INSTRUCTIONS TO FOLLOW: Could you retype all of the entries exactly, without their pictures?

***** DATA LISTING *****

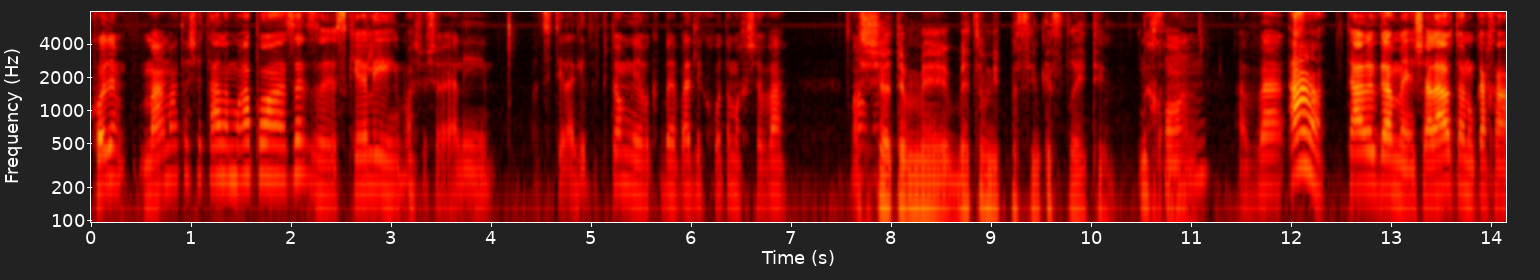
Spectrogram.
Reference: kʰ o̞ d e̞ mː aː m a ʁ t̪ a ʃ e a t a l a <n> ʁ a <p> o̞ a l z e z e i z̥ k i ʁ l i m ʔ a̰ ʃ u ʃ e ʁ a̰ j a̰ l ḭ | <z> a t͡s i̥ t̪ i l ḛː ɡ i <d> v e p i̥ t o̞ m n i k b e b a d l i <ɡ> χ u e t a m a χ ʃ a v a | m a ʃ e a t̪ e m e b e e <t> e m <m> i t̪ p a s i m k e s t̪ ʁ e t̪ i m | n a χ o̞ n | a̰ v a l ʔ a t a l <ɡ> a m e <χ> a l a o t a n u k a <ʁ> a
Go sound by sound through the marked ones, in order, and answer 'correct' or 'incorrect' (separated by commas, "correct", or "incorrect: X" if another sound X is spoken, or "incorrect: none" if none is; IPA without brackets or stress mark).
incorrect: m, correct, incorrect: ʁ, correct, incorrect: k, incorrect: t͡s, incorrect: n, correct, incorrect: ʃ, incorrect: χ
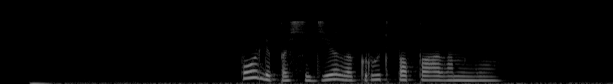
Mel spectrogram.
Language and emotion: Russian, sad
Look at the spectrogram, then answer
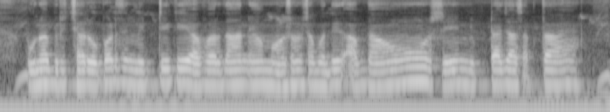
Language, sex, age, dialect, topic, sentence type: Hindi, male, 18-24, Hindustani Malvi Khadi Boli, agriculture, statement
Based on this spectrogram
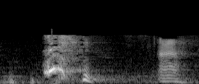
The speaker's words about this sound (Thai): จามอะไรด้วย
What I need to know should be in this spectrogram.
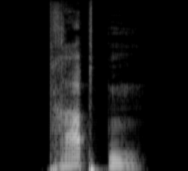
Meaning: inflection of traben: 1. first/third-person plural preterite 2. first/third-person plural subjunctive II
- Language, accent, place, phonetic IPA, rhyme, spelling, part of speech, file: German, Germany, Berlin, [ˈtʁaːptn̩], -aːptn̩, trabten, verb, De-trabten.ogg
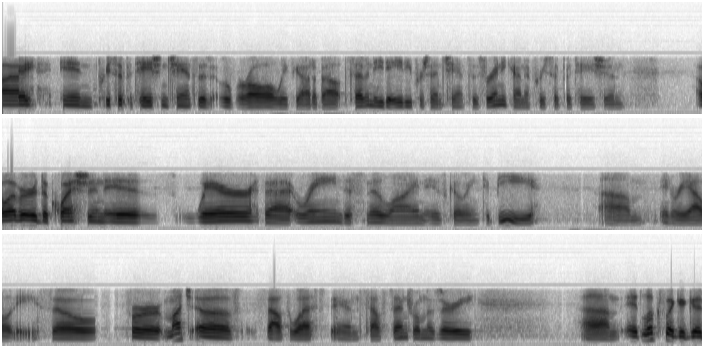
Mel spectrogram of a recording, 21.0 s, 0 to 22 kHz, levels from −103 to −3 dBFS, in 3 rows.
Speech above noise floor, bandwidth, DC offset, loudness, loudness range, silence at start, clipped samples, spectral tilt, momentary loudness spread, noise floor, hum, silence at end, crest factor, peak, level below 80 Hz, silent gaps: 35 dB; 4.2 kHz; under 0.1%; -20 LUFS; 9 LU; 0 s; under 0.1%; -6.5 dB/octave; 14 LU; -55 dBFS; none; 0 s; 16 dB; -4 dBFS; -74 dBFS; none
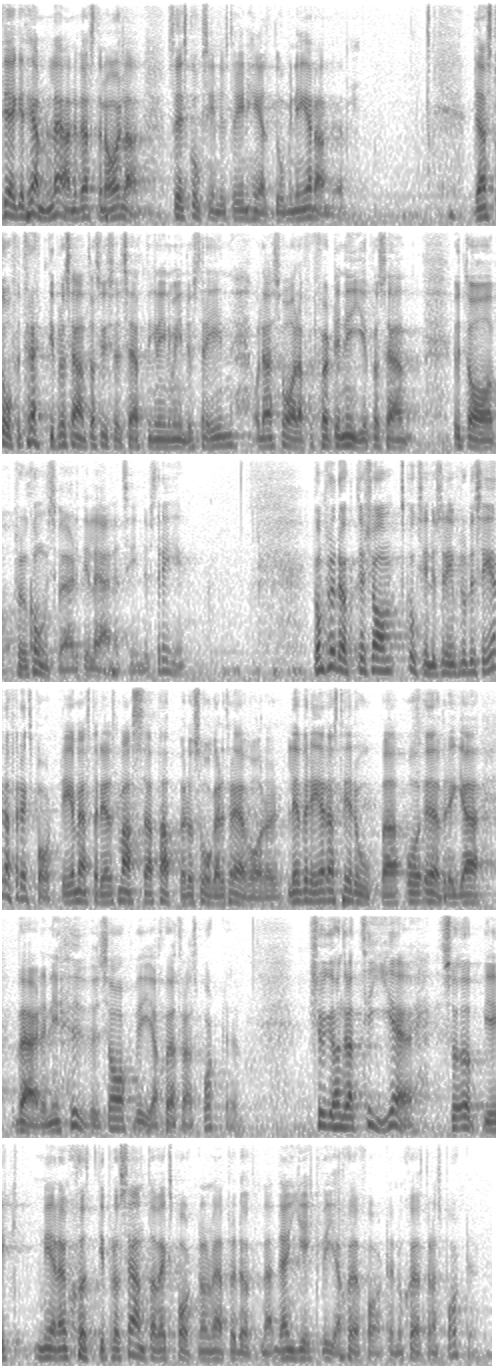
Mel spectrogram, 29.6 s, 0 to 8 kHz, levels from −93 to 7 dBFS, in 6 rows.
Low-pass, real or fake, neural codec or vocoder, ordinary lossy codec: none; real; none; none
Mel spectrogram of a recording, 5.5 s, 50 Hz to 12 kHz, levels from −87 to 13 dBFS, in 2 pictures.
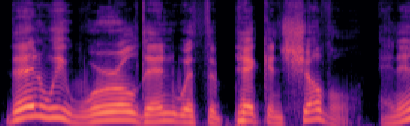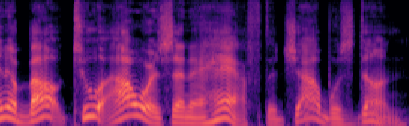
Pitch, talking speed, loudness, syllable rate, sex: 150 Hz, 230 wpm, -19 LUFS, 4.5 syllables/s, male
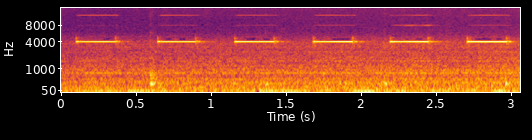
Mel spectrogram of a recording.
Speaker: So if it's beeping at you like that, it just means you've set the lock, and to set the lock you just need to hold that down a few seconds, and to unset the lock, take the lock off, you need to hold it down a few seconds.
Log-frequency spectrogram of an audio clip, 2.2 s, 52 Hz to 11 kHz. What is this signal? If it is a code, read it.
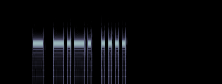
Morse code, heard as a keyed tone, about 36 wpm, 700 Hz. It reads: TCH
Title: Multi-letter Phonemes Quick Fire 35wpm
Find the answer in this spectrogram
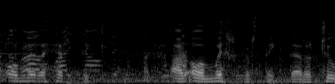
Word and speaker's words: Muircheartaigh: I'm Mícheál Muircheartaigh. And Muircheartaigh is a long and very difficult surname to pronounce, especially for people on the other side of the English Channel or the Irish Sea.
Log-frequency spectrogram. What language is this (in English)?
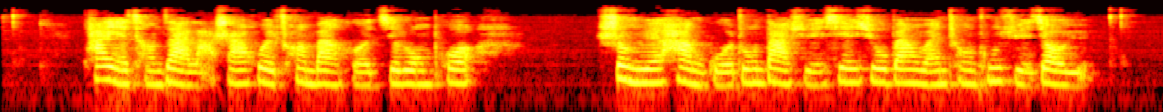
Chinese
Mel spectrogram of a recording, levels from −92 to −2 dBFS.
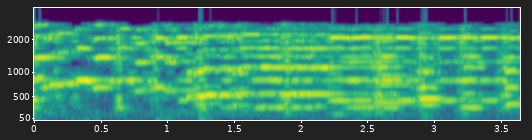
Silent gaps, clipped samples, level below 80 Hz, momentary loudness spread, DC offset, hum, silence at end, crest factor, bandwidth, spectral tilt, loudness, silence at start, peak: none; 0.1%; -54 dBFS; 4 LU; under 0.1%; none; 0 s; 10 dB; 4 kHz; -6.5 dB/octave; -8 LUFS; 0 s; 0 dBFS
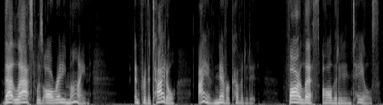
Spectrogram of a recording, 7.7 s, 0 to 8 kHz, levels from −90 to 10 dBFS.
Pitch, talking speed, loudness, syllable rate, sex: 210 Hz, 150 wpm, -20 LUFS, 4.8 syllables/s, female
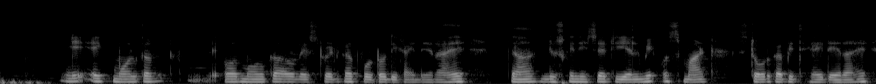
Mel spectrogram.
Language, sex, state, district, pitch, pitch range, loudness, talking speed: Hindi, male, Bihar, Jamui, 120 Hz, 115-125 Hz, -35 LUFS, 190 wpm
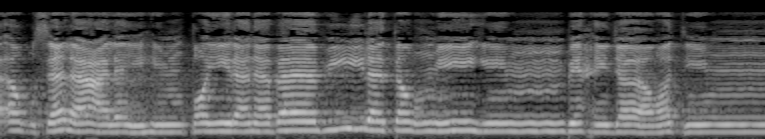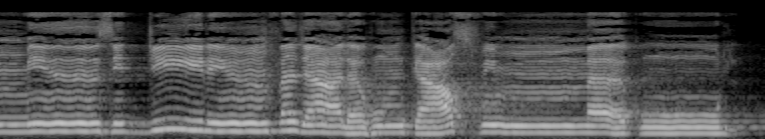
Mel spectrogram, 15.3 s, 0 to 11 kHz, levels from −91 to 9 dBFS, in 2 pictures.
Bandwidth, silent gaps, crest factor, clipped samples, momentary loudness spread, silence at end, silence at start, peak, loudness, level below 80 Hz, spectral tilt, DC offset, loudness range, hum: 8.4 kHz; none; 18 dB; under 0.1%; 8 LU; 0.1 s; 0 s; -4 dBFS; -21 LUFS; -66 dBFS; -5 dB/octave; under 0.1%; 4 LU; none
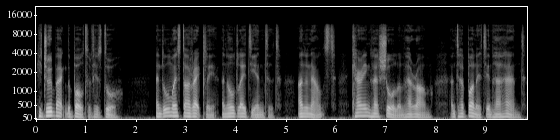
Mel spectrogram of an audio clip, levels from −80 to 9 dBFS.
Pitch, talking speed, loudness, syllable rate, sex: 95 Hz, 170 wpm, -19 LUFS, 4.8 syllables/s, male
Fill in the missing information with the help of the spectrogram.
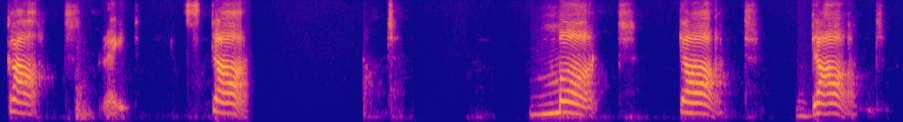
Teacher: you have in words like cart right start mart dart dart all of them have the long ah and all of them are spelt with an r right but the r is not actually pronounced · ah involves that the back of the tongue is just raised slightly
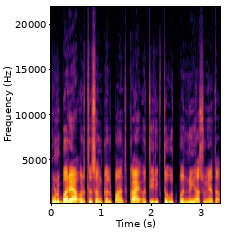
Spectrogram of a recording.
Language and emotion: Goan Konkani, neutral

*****

ANSWER SPACE:
Spectrogram.
Reference: kʰ o̞ d e̞ mː aː m a ʁ t̪ a ʃ e a t a l a <n> ʁ a <p> o̞ a l z e z e i z̥ k i ʁ l i m ʔ a̰ ʃ u ʃ e ʁ a̰ j a̰ l ḭ | <z> a t͡s i̥ t̪ i l ḛː ɡ i <d> v e p i̥ t o̞ m n i k b e b a d l i <ɡ> χ u e t a m a χ ʃ a v a | m a ʃ e a t̪ e m e b e e <t> e m <m> i t̪ p a s i m k e s t̪ ʁ e t̪ i m | n a χ o̞ n | a̰ v a l ʔ a t a l <ɡ> a m e <χ> a l a o t a n u k a <ʁ> a
Go sound by sound through the marked ones, in order, and answer 'correct' or 'incorrect' (separated by commas, "correct", or "incorrect: X" if another sound X is spoken, or "incorrect: none" if none is; IPA without brackets or stress mark).
incorrect: m, correct, incorrect: ʁ, correct, incorrect: k, incorrect: t͡s, incorrect: n, correct, incorrect: ʃ, incorrect: χ
Mel spectrogram.
Language and emotion: Russian, sad
Look at the spectrogram, then answer
Language, sex, age, dialect, topic, sentence type: Hindi, male, 18-24, Hindustani Malvi Khadi Boli, agriculture, statement
Based on this spectrogram
The speaker's words about this sound (Thai): จามอะไรด้วย
What I need to know should be in this spectrogram.
Meaning: inflection of traben: 1. first/third-person plural preterite 2. first/third-person plural subjunctive II
- Language, accent, place, phonetic IPA, rhyme, spelling, part of speech, file: German, Germany, Berlin, [ˈtʁaːptn̩], -aːptn̩, trabten, verb, De-trabten.ogg
Mel spectrogram of a recording, 21.0 s, 0 to 22 kHz, levels from −103 to −3 dBFS, in 3 rows.
Speech above noise floor, bandwidth, DC offset, loudness, loudness range, silence at start, clipped samples, spectral tilt, momentary loudness spread, noise floor, hum, silence at end, crest factor, peak, level below 80 Hz, silent gaps: 35 dB; 4.2 kHz; under 0.1%; -20 LUFS; 9 LU; 0 s; under 0.1%; -6.5 dB/octave; 14 LU; -55 dBFS; none; 0 s; 16 dB; -4 dBFS; -74 dBFS; none
Mel spectrogram, 29.6 s, 0 to 8 kHz, levels from −93 to 7 dBFS, in 6 rows.
Low-pass, real or fake, neural codec or vocoder, ordinary lossy codec: none; real; none; none
Mel spectrogram of a recording, 5.5 s, 50 Hz to 12 kHz, levels from −87 to 13 dBFS, in 2 pictures.
Pitch, talking speed, loudness, syllable rate, sex: 150 Hz, 230 wpm, -19 LUFS, 4.5 syllables/s, male
Mel spectrogram of a recording.
Speaker: So if it's beeping at you like that, it just means you've set the lock, and to set the lock you just need to hold that down a few seconds, and to unset the lock, take the lock off, you need to hold it down a few seconds.
Log-frequency spectrogram of an audio clip, 2.2 s, 52 Hz to 11 kHz. What is this signal? If it is a code, read it.
Morse code, heard as a keyed tone, about 36 wpm, 700 Hz. It reads: TCH
Title: Multi-letter Phonemes Quick Fire 35wpm
Find the answer in this spectrogram
Word and speaker's words: Muircheartaigh: I'm Mícheál Muircheartaigh. And Muircheartaigh is a long and very difficult surname to pronounce, especially for people on the other side of the English Channel or the Irish Sea.
Log-frequency spectrogram. What language is this (in English)?
Chinese
Mel spectrogram of a recording, levels from −92 to −2 dBFS.
Silent gaps, clipped samples, level below 80 Hz, momentary loudness spread, DC offset, hum, silence at end, crest factor, bandwidth, spectral tilt, loudness, silence at start, peak: none; 0.1%; -54 dBFS; 4 LU; under 0.1%; none; 0 s; 10 dB; 4 kHz; -6.5 dB/octave; -8 LUFS; 0 s; 0 dBFS
Spectrogram of a recording, 7.7 s, 0 to 8 kHz, levels from −90 to 10 dBFS.
Pitch, talking speed, loudness, syllable rate, sex: 210 Hz, 150 wpm, -20 LUFS, 4.8 syllables/s, female
Mel spectrogram.
Language, sex, state, district, pitch, pitch range, loudness, talking speed: Hindi, male, Bihar, Jamui, 120 Hz, 115-125 Hz, -35 LUFS, 190 wpm
Mel spectrogram, 15.3 s, 0 to 11 kHz, levels from −91 to 9 dBFS, in 2 pictures.
Bandwidth, silent gaps, crest factor, clipped samples, momentary loudness spread, silence at end, silence at start, peak, loudness, level below 80 Hz, spectral tilt, DC offset, loudness range, hum: 8.4 kHz; none; 18 dB; under 0.1%; 8 LU; 0.1 s; 0 s; -4 dBFS; -21 LUFS; -66 dBFS; -5 dB/octave; under 0.1%; 4 LU; none
Mel spectrogram of an audio clip, levels from −80 to 9 dBFS.
Pitch, talking speed, loudness, syllable rate, sex: 95 Hz, 170 wpm, -19 LUFS, 4.8 syllables/s, male
Fill in the missing information with the help of the spectrogram.
Teacher: you have in words like cart right start mart dart dart all of them have the long ah and all of them are spelt with an r right but the r is not actually pronounced · ah involves that the back of the tongue is just raised slightly
Spectrogram of a recording.
Language and emotion: Goan Konkani, neutral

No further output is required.